The researchers ran atomistic simulations to explore the cause of this unusual behavior. The simulations showed initial plastic deformation caused by density changes in a-Al2O3, but this accounted for less than 2% of the permanent elongation of the axis under tension. The density saturated at around 25% of the total tensile strain and at higher strains the plastic deformation was caused only by viscous creep. In contrast to conventional theory, creep was activated almost solely by the applied load.

According to the simulations, room-temperature plasticity was facilitated by a bond-switching phenomenon well known in amorphous materials.

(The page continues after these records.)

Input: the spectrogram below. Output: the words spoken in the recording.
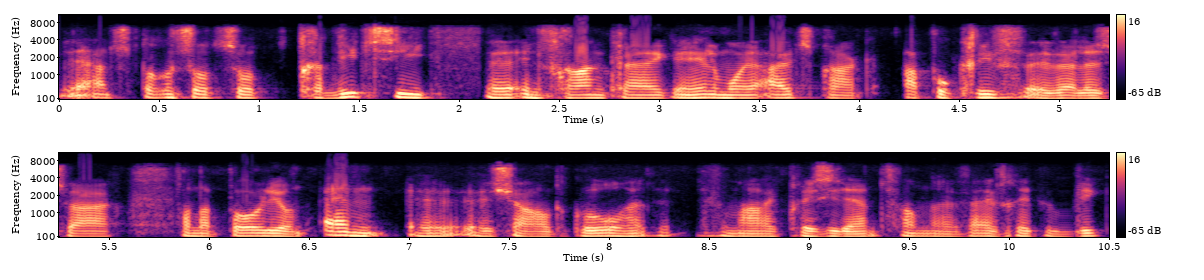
ja, het is toch een soort, soort traditie in Frankrijk. Een hele mooie uitspraak, apocryf weliswaar, van Napoleon en Charles de Gaulle, de voormalig president van de Vijfde Republiek.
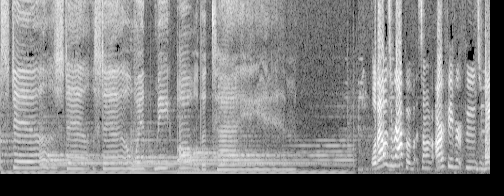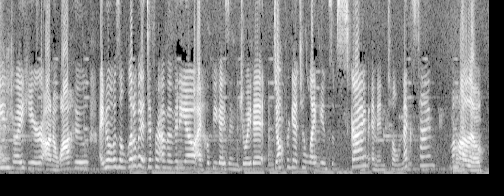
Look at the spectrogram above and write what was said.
Still, still, still with me all the time. Well, that was a wrap of some of our favorite foods we enjoy here on Oahu. I know it was a little bit different of a video. I hope you guys enjoyed it. Don't forget to like and subscribe. And until next time, mahalo. Mahalo.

The load prompted individual aluminum atoms to move into open spaces and replace existing oxygen bonds with bonds to neighboring oxygen atoms. As the number of individual bond-switching events accumulated, weaker local atomic groups yielded and enabled flow across the material.

The striking ductility of room-temperature a-Al2O3 challenges the conventional view of what is possible with amorphous oxide materials according to Morten Smedskjær, an expert on oxide glass materials at Aalborg University in Denmark, who was not associated with this research. He notes that it will be interesting to explore whether mechanical activation can induce bond switching, and therefore plasticity, in other disordered oxides.

The atomistic simulations spotlight likely requirements for plasticity in oxide glasses at room temperature. According to the research team, bond switching between neighboring atoms is facilitated by low effective activation energy and high atomic density—both of which hold in a-Al2O3. Furthermore, fractures are often initiated at the locations of defects and cavities, so a flawless material is key.

Frankberg, now a Marie Curie Research Fellow at the Instituto Italiano de Tecnologia, and his collaborators are currently studying this process in detail, working toward a comprehensive theory that would enable researchers to predict which glasses might exhibit plasticity at room temperature. “At this point we still don’t have enough knowledge to make direct predictions,” Frankberg says. “And that means we don’t have a full theory yet.”

Room-temperature ductile oxide glasses have wide-ranging potential in areas ranging from flexible electronics to batteries and displays, but that requires significant scaling. There are no theoretical restrictions to scaling, according to the researchers. “Instead, the challenge appears fully technological, given that we lack processing technology that could produce such flaw-free amorphous materials at a macroscopic scale,” the authors wrote. According to Frankberg, tackling this challenge will likely require a community effort that involves academic and industry research teams.